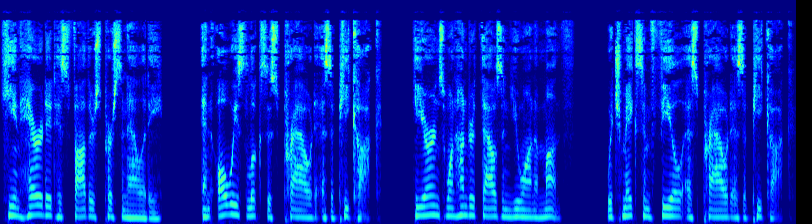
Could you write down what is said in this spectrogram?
He inherited his father's personality, and always looks as proud as a peacock. He earns 100,000 yuan a month, which makes him feel as proud as a peacock.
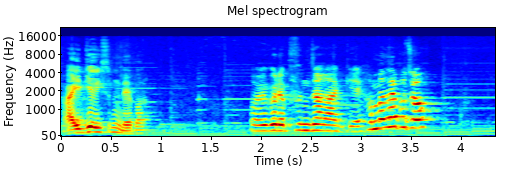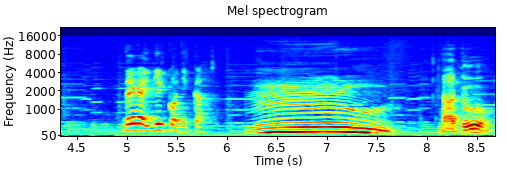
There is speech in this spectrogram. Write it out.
아이디어 있으면 내봐. 얼굴에 분장하기. 한번 해보죠. 내가 이길 거니까. 음 나도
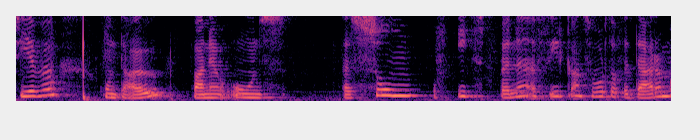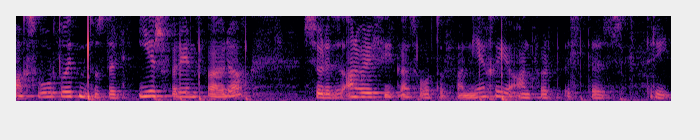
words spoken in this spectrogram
7, onthou wanneer ons 'n som of iets binne 'n vierkantswortel of 'n dermagswortel het, moet ons dit eers vereenvoudig. So dit is anderwoorde die vierkantswortel van 9, jou antwoord is dus 3.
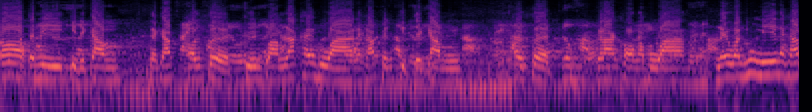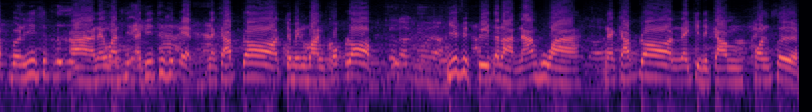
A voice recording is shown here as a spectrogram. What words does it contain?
ก็จะมีกิจกรรม นะครับคอนเสิร์ตคืนความรักให้พัวนะครับเป็นกิจกรรมคอนเสิร์ตกลางคลองอัมพวา ในวันพรุ่งนี้นะครับวันที่10อ่าในวันที่อาทิตย์ที่ 11 นะครับก็จะเป็นวันครบรอบ 20 ปีตลาดน้ำพัวนะครับก็ในกิจกรรมคอนเสิร์ต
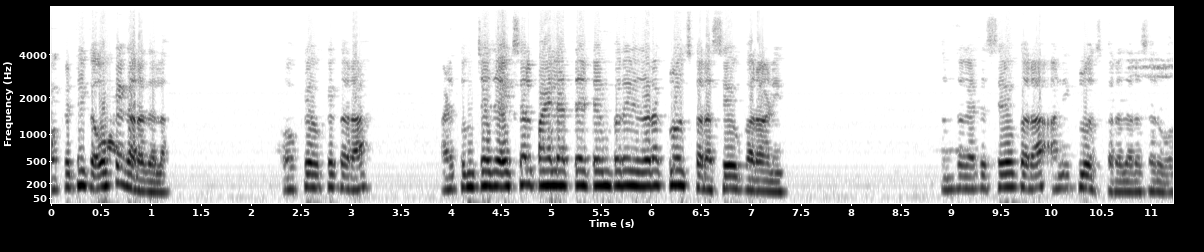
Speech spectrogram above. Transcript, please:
ओके ठीक आहे. ओके करा त्याला. ओके ओके करा. आणि तुमच्या जे एक्सेल पाहिल्या त्या टेंपररी जरा क्लोज करा सेव्ह करा आणि. तुमचं काय ते सेव्ह करा आणि क्लोज करा जरा सर्व.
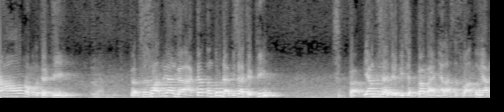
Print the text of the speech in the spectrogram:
ora kok jadi. Sesuatu yang nggak ada tentu tidak bisa jadi sebab. Yang bisa jadi sebab hanyalah sesuatu yang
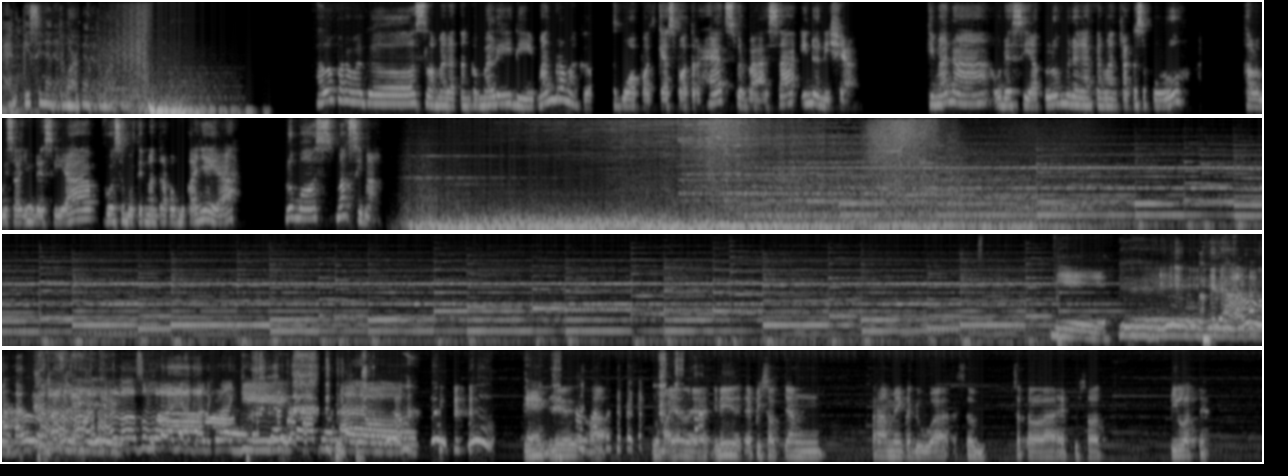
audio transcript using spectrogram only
NPC Network. Network. Halo para magel, selamat datang kembali di Mantra Magel, sebuah podcast Potterheads berbahasa Indonesia. Gimana? Udah siap belum mendengarkan mantra ke-10? Kalau misalnya udah siap, gue sebutin mantra pembukanya ya. Lumos Maxima. Halo, halo, halo. Halo semuanya, balik lagi. Halo. Ini, ini uh, lumayan lah ya. Ini episode yang ramai kedua se- setelah episode pilot ya.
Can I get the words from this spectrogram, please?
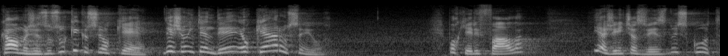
calma, Jesus, o que, que o Senhor quer? Deixa eu entender, eu quero o Senhor. Porque Ele fala e a gente às vezes não escuta.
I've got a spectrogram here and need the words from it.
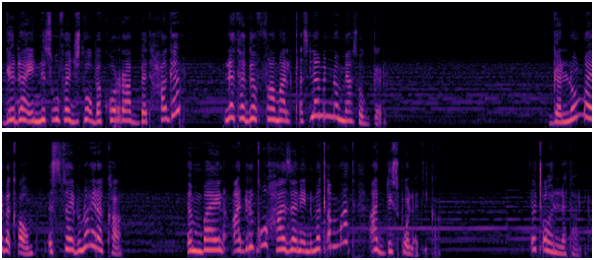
ገዳይ ንጹሕ ፈጅቶ በኮራበት ሀገር ለተገፋ ማልቀስ ለምን ነው የሚያስወግር? ገሎም አይበቃውም እሷይ ብሎ አይረካ። እምባዬን አድርቆ ሐዘኔን መቀማት አዲስ ፖለቲካ። እጮህለታለሁ።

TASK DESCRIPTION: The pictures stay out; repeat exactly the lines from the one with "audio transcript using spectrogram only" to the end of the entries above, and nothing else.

REPLY:
audio transcript using spectrogram only
NPC Network. Network. Halo para magel, selamat datang kembali di Mantra Magel, sebuah podcast Potterheads berbahasa Indonesia. Gimana? Udah siap belum mendengarkan mantra ke-10? Kalau misalnya udah siap, gue sebutin mantra pembukanya ya. Lumos Maxima. Halo, halo, halo. Halo semuanya, balik lagi. Halo. Ini, ini uh, lumayan lah ya. Ini episode yang ramai kedua se- setelah episode pilot ya.
Can I get the words from this spectrogram, please?
calma, Jesus, o que, que o Senhor quer? Deixa eu entender, eu quero o Senhor. Porque Ele fala e a gente às vezes não escuta.
I've got a spectrogram here and need the words from it.
ገዳይ ንጹሕ ፈጅቶ በኮራበት ሀገር ለተገፋ ማልቀስ ለምን ነው የሚያስወግር? ገሎም አይበቃውም እሷይ ብሎ አይረካ። እምባዬን አድርቆ ሐዘኔን መቀማት አዲስ ፖለቲካ። እጮህለታለሁ።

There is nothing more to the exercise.